The first in 2009 surveyed 15 countries, The reports are based on surveys that ask a set of questions designed to measure each country’s level of Internet and digital media freedom, as well as the access and openness of other digital means of transmitting information, particularly mobile phones and text messaging services.Results are presented for three areas: The results from the three areas are combined into a total score for a country (from 0 for best to 100 for worst) and countries are rated as "free" (0 to 30), "partly free" (31 to 60), or "not free" (61 to 100) based on the totals.In addition the 2012 report identified seven countries that were at particular risk of suffering setbacks related to Internet freedom in late 2012 and in 2013: Azerbaijan, Libya, Malaysia, Pakistan, Rwanda, Russia, and Sri Lanka.At the time the Internet in most of these countries was a relatively open and unconstrained space for free expression, but the countries also typically featured a repressive environment for traditional media and had recently considered or introduced legislation that would negatively affect Internet freedom.Due to legal concerns the Open Net Initiative does not check for filtering of child pornography and because their classifications focus on technical filtering, they do not include other types of censorship.Through 2010 the Open Net Initiative had documented Internet filtering by governments in over forty countries worldwide.

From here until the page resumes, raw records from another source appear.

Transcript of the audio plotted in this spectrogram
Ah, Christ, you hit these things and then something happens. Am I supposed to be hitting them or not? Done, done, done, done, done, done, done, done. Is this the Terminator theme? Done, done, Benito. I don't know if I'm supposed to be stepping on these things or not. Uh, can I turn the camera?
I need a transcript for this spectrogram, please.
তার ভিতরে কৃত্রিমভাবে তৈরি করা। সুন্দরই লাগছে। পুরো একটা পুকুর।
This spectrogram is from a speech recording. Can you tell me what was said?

The level of filtering was classified in 26 countries in 2007 and in 25 countries in 2009.
Of the 41 separate countries classified in these two years, seven were found to show no evidence of filtering (Egypt, France, Germany, India, Ukraine, the United Kingdom, and the United States), while one was found to engage in pervasive filtering in all areas (China), 13 were found to engage in pervasive filtering in one or more areas, and 34 were found to engage in some level of filtering in one or more areas.
Of the 10 countries classified in both 20, one reduced its level of filtering (Pakistan), five increased their level of filtering (Azerbaijan, Belarus, Kazakhstan, South Korea, and Uzbekistan), and four maintained the same level of filtering (China, Iran, Myanmar, and Tajikistan).

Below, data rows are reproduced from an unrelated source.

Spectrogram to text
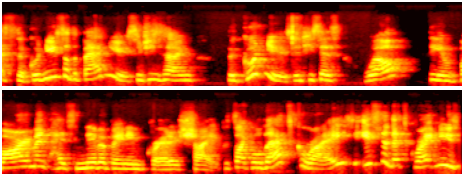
first, the good news or the bad news? And she's saying, "The good news." And she says, well, the environment has never been in greater shape. It's like, well, that's great, isn't it? That's great news.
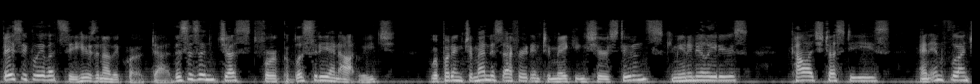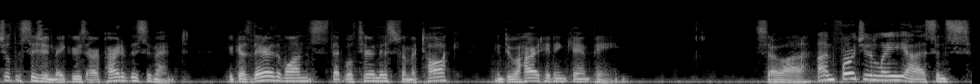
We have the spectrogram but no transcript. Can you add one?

After a decade of collaboration in the study and documentation of Internet filtering and control mechanisms around the world, the Open Net Initiative partners will no longer carry out research under the ONI banner.
The ONI website, including all reports and data, will be maintained indefinitely to allow continued public access to their entire archive of published work and data.
ONI's summarized global Internet filtering data was last updated on 20 September 2013.